Directions:
Please restate the data below word for word, omitting all images.

Stored entries:
"""

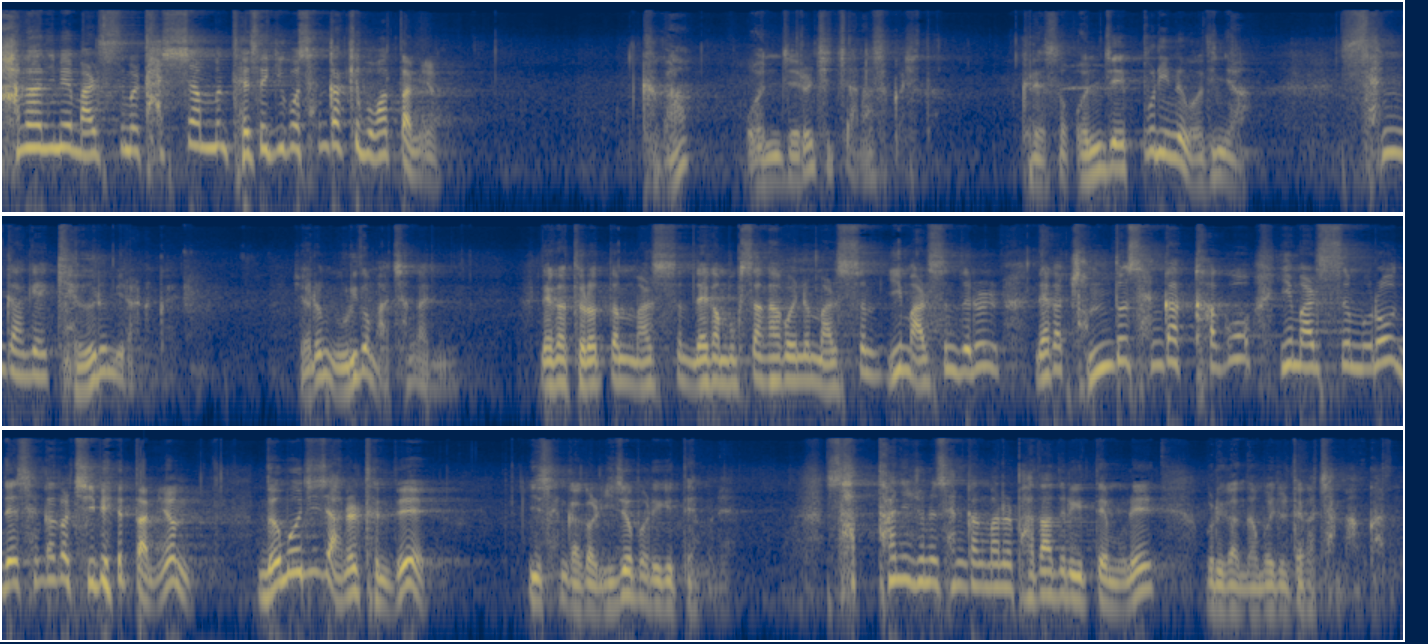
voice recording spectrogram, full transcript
하나님의 말씀을 다시 한번 되새기고 생각해 보았다면, 그가 원죄를 짓지 않았을 것이다. 그래서 원죄의 뿌리는 어디냐? 생각의 게으름이라는 거예요. 여러분, 우리도 마찬가지입니다. 내가 들었던 말씀, 내가 묵상하고 있는 말씀, 이 말씀들을 내가 좀 더 생각하고 이 말씀으로 내 생각을 지배했다면 넘어지지 않을 텐데 이 생각을 잊어버리기 때문에 사탄이 주는 생각만을 받아들이기 때문에 우리가 넘어질 때가 참 많거든요.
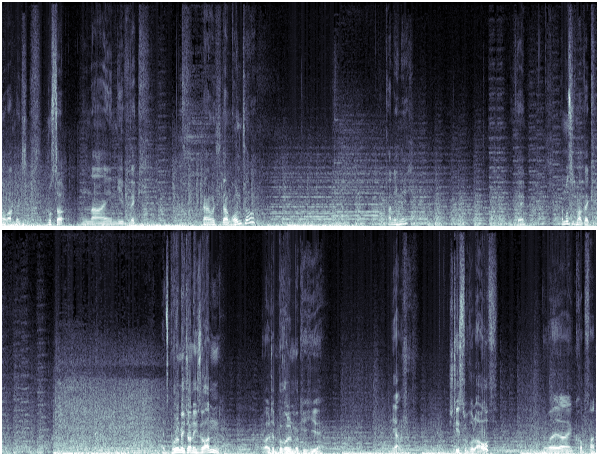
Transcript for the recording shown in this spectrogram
Oh, macht. Muss da... Nein, geh weg. Kann ich da runter? Kann ich nicht? Okay. Dann muss ich mal weg. Jetzt brüll mich doch nicht so an. Du alte Brüllmücke hier. Ja. Stehst du wohl auf? Nur weil er da einen Kopf hat.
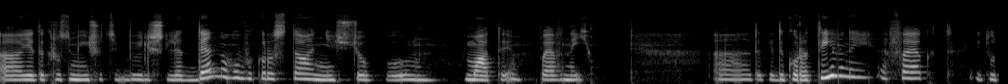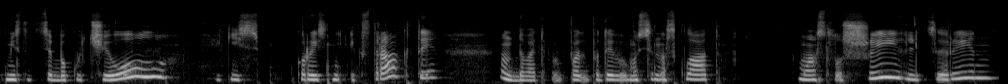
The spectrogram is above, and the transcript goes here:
Я так розумію, що це більш для денного використання, щоб ем, мати певний е, такий декоративний ефект. І тут міститься бакучіол, якісь корисні екстракти. Ну, Давайте подивимося на склад. Масло ши, гліцерин.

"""

Answer to this task:
voice recording spectrogram, full transcript
하나님의 말씀을 다시 한번 되새기고 생각해 보았다면, 그가 원죄를 짓지 않았을 것이다. 그래서 원죄의 뿌리는 어디냐? 생각의 게으름이라는 거예요. 여러분, 우리도 마찬가지입니다. 내가 들었던 말씀, 내가 묵상하고 있는 말씀, 이 말씀들을 내가 좀 더 생각하고 이 말씀으로 내 생각을 지배했다면 넘어지지 않을 텐데 이 생각을 잊어버리기 때문에 사탄이 주는 생각만을 받아들이기 때문에 우리가 넘어질 때가 참 많거든요.
Transcript for the recording shown in this spectrogram
Oh, macht. Muss da... Nein, geh weg. Kann ich da runter? Kann ich nicht? Okay. Dann muss ich mal weg. Jetzt brüll mich doch nicht so an. Du alte Brüllmücke hier. Ja. Stehst du wohl auf? Nur weil er da einen Kopf hat.
The spectrogram is above, and the transcript goes here:
Я так розумію, що це більш для денного використання, щоб ем, мати певний е, такий декоративний ефект. І тут міститься бакучіол, якісь корисні екстракти. Ну, Давайте подивимося на склад. Масло ши, гліцерин.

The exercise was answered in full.